How did you become an illustrator?

I was destined from early childhood. I drew anything and everything.

Later when I developed my abilities in high school, I was inspired by storybook illustrations, traditional landscape paintings, surrealism, science fiction art and automotive advertising art. I wanted to use my talents for something along those lines, rather than 'fine art' per se.

I dabbled a little in the high realism movement in fine art (loved Ken Danby, for instance), but mostly wanted to be an illustrator. My first job opportunity was in architectural renderings, however, so that started my career proper. Over time I expanded my experience, and in my spare time I painted Tolkien, at that time (mid-70s) a private 'hobby' I hoped to develop and share soon.

Why did you choose fantasy and stories with a mythological and visionary flavour as your own field of work?

It wasn't so much fantasy or myth per se, but Tolkien in particular--though as a boy I liked fairy tales and mythic creatures, naturally. Tolkien overwhelmed me with its beauty and special and obvious importance as a work of fiction and imagination. I wanted to show people what scenes from this great book might look like.

Remember that in those days there weren't many people trying to illustrate the books, and calendars displaying fan artwork were only just beginning to be published.

What techniques do you prefer to use?

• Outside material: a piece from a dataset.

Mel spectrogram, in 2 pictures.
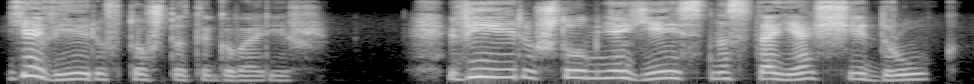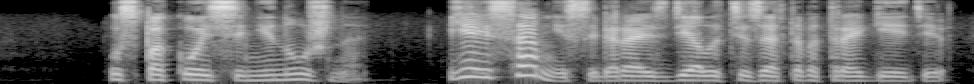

I work in 'old tech' style with pencils, paper, brushes and gouache paint on board. I include airbrushing in that too, but sparingly.

How did you come to draw Tolkien's world?

As suggested above, I fell in love with The Lord of The Rings, and because there were so few illustrations around, I decided I would fill the gap for my own pleasure. It was a big departure from the more technical art I was interested in; car illustration and architectural.

What do you like most about Tolkien's creations?

I think it's the combination of ideas and atmosphere. An ancient, familiar (heroic, medieval, English) yet strange world, hobbits, Elves and the terrifying evil of Sauron. The sense of Time and melancholy coupled with the universal love of life, plus the sense of a wondrous lost world. Irresistible.

You are creative both as illustrator and as musician: does your work with music helps you in the illustration field?

I don't see an obvious connection offhand, but it's not uncommon for creative people to have more than one talent. I find my music allows for more individual expression of my life experiences and ideas, while Tolkien is more of a Grand Project to express devotion to Tolkien.

There is crossover where I write or arrange songs/music in a Tolkien vein, however.

From a personal and/or professional point of view, what is the most satisfying work that you have done so far?

It's a bit of a toss up between the various calendars I've illustrated and the illustrated Silmarillion. To be officially entrusted to illustrate a Tolkien book is very important, but sharing my LotR artwork in calendars is something I dreamed of well before I got my break, too.

Is there any author or story that you would like to illustrate and haven't done yet?

Well, I have a few possibilities: I'm to illustrate one of the sequels in the current George R.R. Martin series, and Mark James novel The Stoneholding might be a future project if it becomes as successful as it deserves. I'd like to formally illustrate other Tolkien books, too: Smith of Wootton Major, The Hobbit, Farmer Giles, etc.

The next questions revolve around the same subject, your opinion regarding contemporary genre illustration:

What do you think about present-day fantasy illustration in general?

I think there are many very talented, brilliant artists out there; I love some of the amazing artwork I see at times.

Do you usually like what you see on fantasy book-covers?

I don't actually keep up with the bulk of new fantasy novels, but occasionally in the bookstore I'll look twice at the cover art if it looks particularly beautiful. I'll usually check to find out the illustrator's name.

Now a couple of questions for your italian fans of FantasyMagazine:

Is there any italian artist that you know better and like?

Unfortunately, I'm not great with particular names, though I've seen Italian artwork in the Tolkien calendars which I liked quite a lot.

Have you ever been to Italy? Would you like to come and visit us?

I haven't yet been to Italy, no, although my son and daughter have; their grandmother is Italian. I was invited to a conference (HobbitCon?) a few years ago, but scheduling conflicts prevented acceptance. I would much enjoy a chance to visit, yes!